The book traces the history of international monetary diplomacy during this long period to show how the guardian state has manifested itself, and how it has shaped the course of international monetary relations. Each of the most important international monetary conferences in history is scrutinized with respect to how nations sought to protect the prosperity within their national economies. The historical narratives give a bird’s-eye view into how domestic political priorities have intruded on and shaped economic relations among nations.
The book clearly demonstrates the advantages of an interdisciplinary understanding of how politics shapes economics. It will be invaluable reading for scholars and students of international economics, politics and economic history.
Table of Content
Chapter 1. The Rise of the Guardian State and Structural Change in the Global Political Economy
Chapter 2. The 19th Century Conferences

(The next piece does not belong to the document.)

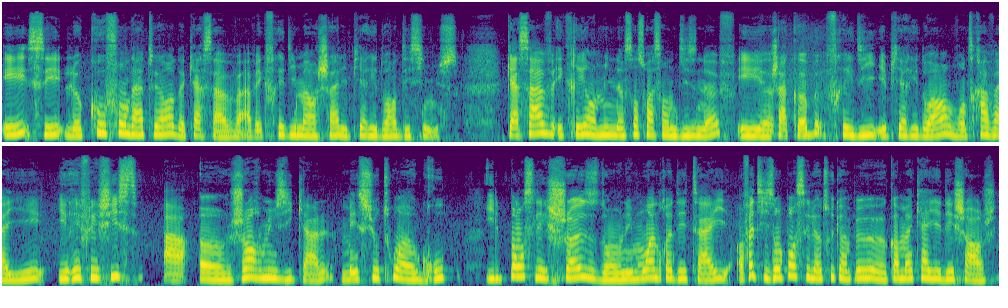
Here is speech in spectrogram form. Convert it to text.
et c'est le cofondateur de Cassav avec Freddy Marshall et Pierre-Édouard Decimus. Cassav est créé en 1979 et euh, Jacob, Freddy et Pierre-Édouard vont travailler. Ils réfléchissent à un genre musical, mais surtout à un groupe ils pensent les choses dans les moindres détails. En fait, ils ont pensé le truc un peu euh, comme un cahier des charges.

Chapter 3. The Interwar Conferences: Genoa and London
Chapter 4. Mature Guardianship: Bretton Woods
Chapter 5. Guardianship Under Monetary Imperialism: The Smithsonian Conference
Chapter 6. Guardianship in the Monetary Feudalism of the Non-System: Monetary Imperialism Part Two at Plaza, Louvre, and Beyond
Chapter 7. Reflecting on a Century of Guardianship: Patterns and Implications
Giulio M. Gallarotti is Professor of Government and member of the Faculty of the College of the Environment–at Wesleyan University, USA. He is also Adjunct Professor of Political Science at Columbia University, USA, and was a Visiting Professor in the Department of Economic Theory at the University of Rome, Italy.
More information with Routledge.